And yet as invaluable as their contributions were to Arsenal's win, they would have been wasted had it not been for Olivier Giroud. Only a few weeks ago, Arsenal fans were clamoring to replace the hunky Frenchman with either Higuain or Suarez, but since then, Giroud has scored four goals in his past five matches, none better than his sublime outside-of-the-left-foot flick to cap off a lightning series of passes involving Cazorla, Ramsey, Tomas Rosicky and Theo Walcott that ripped Spurs' offside trap apart. As brilliant as Spurs keeper Hugo Lloris was against Arsenal, time and again anticipating the Gunners' through-balls to make sprawling last-ditch interceptions, he was no match for Giroud's opportunistic finish, which slithered inside the near post.
By then I was well into my second Stella (it was, after all, almost 8:30 a.m. PT, which is around 11:30 a.m. ET, and I was flying the flag for all East Coast Gooners who enjoy a healthy breakfast) and serenading my new Spurs friend Arun with a boisterous chorus of "What A Waste Of Money." Given the nonstop chanting and singing that I've become accustomed to at the Football Factory, I was surprised that my fellow Arsenal supporters didn't join in, but then I remembered I was in California, where people have a sunnier disposition and see no need to mock the person next to them just because they're wearing a hideous, white Spurs jersey with Keane on the back. It was bad enough that on Saturday night I had attended the L.A. Galaxy game unaware that it was Robbie Keane Night, and was handed a bobblehead doll of the former Spurs striker upon entering the stadium. I very much enjoyed pulling off its head.
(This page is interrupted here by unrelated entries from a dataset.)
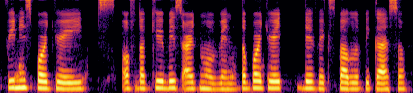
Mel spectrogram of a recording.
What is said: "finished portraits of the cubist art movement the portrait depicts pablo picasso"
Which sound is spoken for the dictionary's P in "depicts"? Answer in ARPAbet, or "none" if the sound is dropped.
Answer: F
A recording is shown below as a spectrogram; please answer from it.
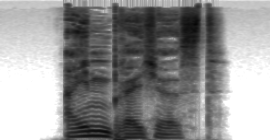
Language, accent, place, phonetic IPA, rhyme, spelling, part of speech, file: German, Germany, Berlin, [ˈaɪ̯nˌbʁɛçəst], -aɪ̯nbʁɛçəst, einbrechest, verb, De-einbrechest.ogg
- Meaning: second-person singular dependent subjunctive I of einbrechen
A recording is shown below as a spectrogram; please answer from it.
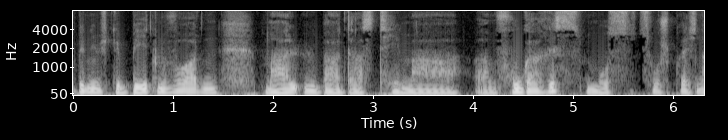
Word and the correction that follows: Frugalismus: Habe ich das überhaupt richtig ausgesprochen jetzt? Ähm, muss mal ganz kurz gucken. Ich finde das ein ganz komisches. Ähm, Wort. Frugalismus, genau.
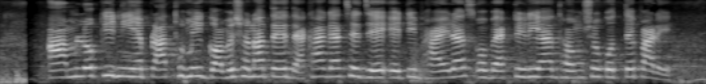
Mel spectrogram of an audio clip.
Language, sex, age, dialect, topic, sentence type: Bengali, female, 25-30, Standard Colloquial, agriculture, statement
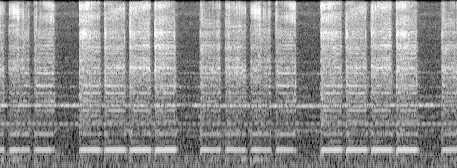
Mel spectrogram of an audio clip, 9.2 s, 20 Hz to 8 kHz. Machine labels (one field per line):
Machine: slide rail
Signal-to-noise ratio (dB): 6 dB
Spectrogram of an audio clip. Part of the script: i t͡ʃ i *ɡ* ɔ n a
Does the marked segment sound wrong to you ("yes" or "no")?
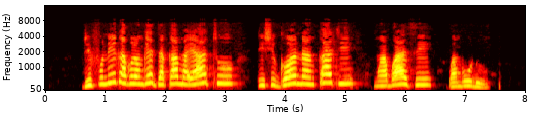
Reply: no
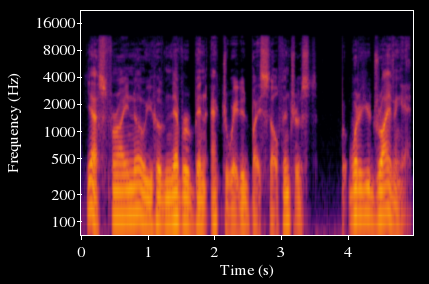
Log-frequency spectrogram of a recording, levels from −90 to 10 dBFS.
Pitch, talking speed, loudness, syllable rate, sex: 95 Hz, 215 wpm, -18 LUFS, 5.6 syllables/s, male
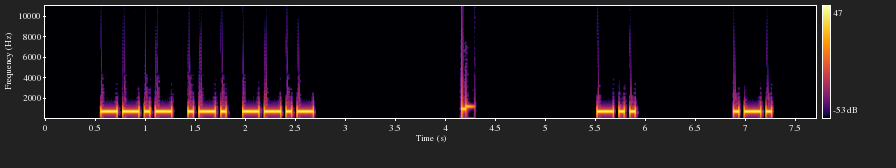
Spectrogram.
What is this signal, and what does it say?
Morse code, heard as a keyed tone, about 22 wpm, spaced as for 13 wpm, 700 Hz. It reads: QRQ DR
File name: Top 90 QSO Elements - 6x Character Spacing - 22wpm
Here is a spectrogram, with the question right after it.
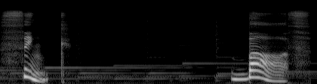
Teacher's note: Le TH sans voix, glissez la langue entre les dents et soufflez.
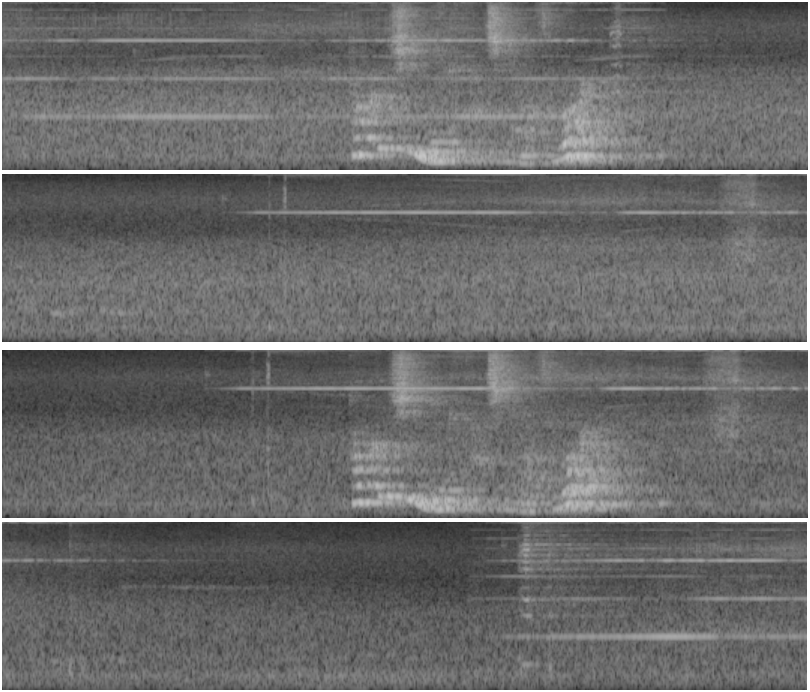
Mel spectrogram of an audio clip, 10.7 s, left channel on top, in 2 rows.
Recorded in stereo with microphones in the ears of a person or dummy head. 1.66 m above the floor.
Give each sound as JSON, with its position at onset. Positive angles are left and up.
{"t": 2.3, "sound": "a woman speaking", "side_deg": 50, "distance_m": 3.0}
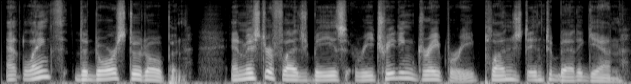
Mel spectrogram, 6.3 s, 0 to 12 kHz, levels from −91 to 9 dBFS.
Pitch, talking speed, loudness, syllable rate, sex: 125 Hz, 140 wpm, -16 LUFS, 4.4 syllables/s, male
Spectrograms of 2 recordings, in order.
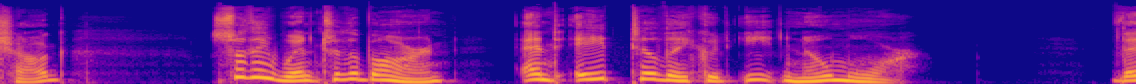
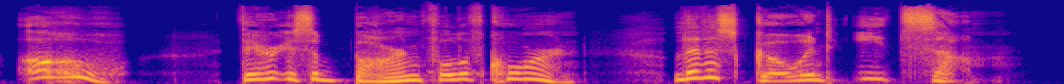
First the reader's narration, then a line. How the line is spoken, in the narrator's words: the jackal exclaimed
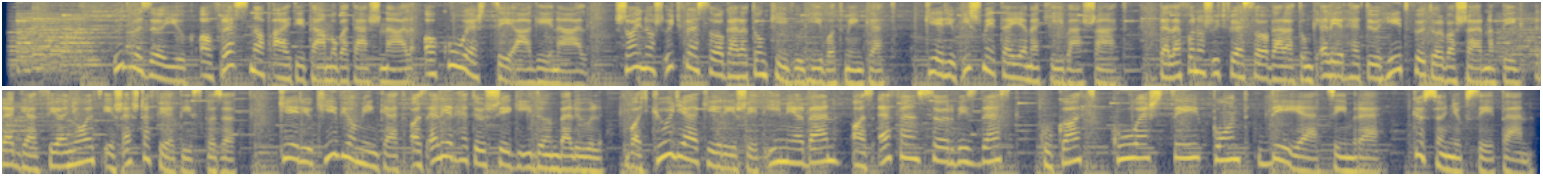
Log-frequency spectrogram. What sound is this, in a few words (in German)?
telefonansagen sprecher hun; Native Speaker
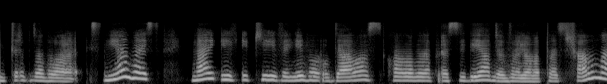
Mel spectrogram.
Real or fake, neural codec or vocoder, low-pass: fake; codec, 16 kHz, 0.5 kbps, FreqCodec, smaller model; 7.2 kHz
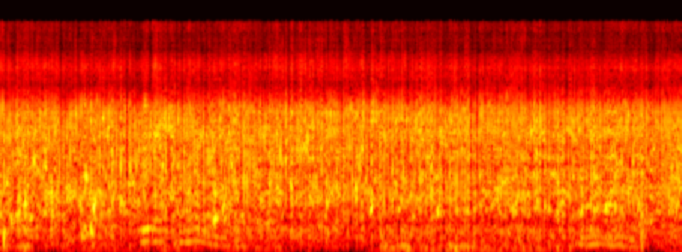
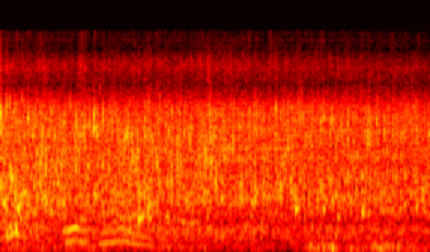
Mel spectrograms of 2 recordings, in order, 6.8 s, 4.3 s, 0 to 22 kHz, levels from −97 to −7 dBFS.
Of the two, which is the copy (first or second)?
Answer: first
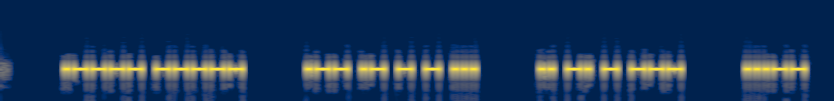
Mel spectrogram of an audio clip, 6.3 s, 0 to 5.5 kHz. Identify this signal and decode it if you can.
Morse code, heard as a keyed tone, about 34 wpm, 700 Hz. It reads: 10 WATTS INTO 3
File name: UK MASTER QSOs TRAINING / 35WPM / UK MASTER QSOs 0024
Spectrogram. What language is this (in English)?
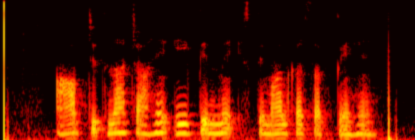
Hindi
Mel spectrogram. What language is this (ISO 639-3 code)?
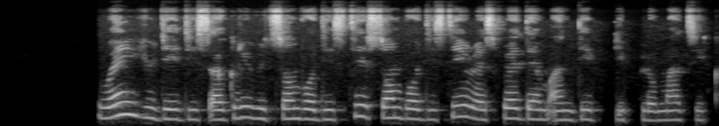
pcm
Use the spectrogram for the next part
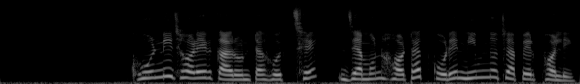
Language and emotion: Bengali, neutral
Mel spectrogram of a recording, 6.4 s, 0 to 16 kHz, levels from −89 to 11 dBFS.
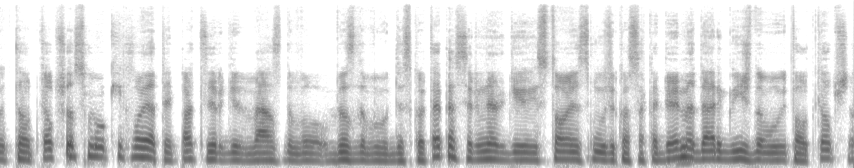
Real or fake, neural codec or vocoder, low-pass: fake; codec, 44.1 kHz, 2.6 kbps, DAC; 14.4 kHz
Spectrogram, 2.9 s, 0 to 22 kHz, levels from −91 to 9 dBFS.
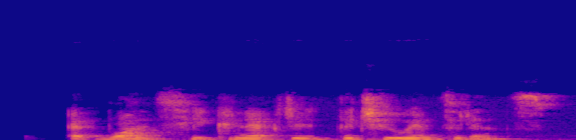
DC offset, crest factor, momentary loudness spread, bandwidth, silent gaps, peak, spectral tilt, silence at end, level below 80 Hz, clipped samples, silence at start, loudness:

But I digress. What made the victory over Spurs so satisfying, other than being able to rub the faces of Tottenham supporters in their delusional preseason euphoria, was the realization that Wenger might have stumbled on a Plan B. Despite the aesthetic pleasure derived from Giroud's goal, this was a triumph of pragmatism over beauty. Unable to impose their tiki-taka passing triangles on the game, Arsenal found themselves in the strange position of having less possession at the Emirates than their opponents. Spurs probed patiently through the midfield with Andros Townsend showing flashes of You Know Who except that none of his hijinks ended up with the ball in the back of the net.
Normally, at this stage of the match Gareth Bale would simply take matters into his own feet and come flying down the wing at Arsenal's terrified fullbacks. But as skilled and physical as many of the Spurs' new recruits are, they lack the game-breaking speed and power of the World's Most Expensive Player.
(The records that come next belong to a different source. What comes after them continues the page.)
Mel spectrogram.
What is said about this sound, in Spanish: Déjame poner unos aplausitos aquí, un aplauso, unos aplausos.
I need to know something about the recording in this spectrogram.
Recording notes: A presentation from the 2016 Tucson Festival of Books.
Still, they displayed enough attacking threat for Wenger to forsake his traditional reliance on his twinkle-toed players to bamboozle their way to victory. Instead, in the kind of risk-averse gambit that would make Jose Mourinho proud, he replaced two midfielders with two fullbacks, Nacho Monreal and the too-ill-to-start Bacary Sagna, to make a heroic defensive stand in the final, frantic minutes as Spurs assaulted the Arsenal goal and Andre Villas-Boas attempted to will the ball into the net with his sideline contortions.
The game, as you may have heard, wasn't the only thing that ended in high drama on Sunday. I don't know about you, but I died a little inside when I heard the news that the Bale transfer soap opera was officially over. Couldn't it have lasted just a little bit longer, maybe until the end of the year, so we had enough time to find a new reason to live? I mean, what else is there to fill that void now that Bale is gone? Thank God for Miley Cyrus and twerking.
"We missed Bale," a surprisingly stoic Arun said when we shook hands at the final whistle. "He would have made the difference today."
"Don't despair," I replied, "You can always buy him back in the January window. That way, Spurs can definitely lock in fifth place."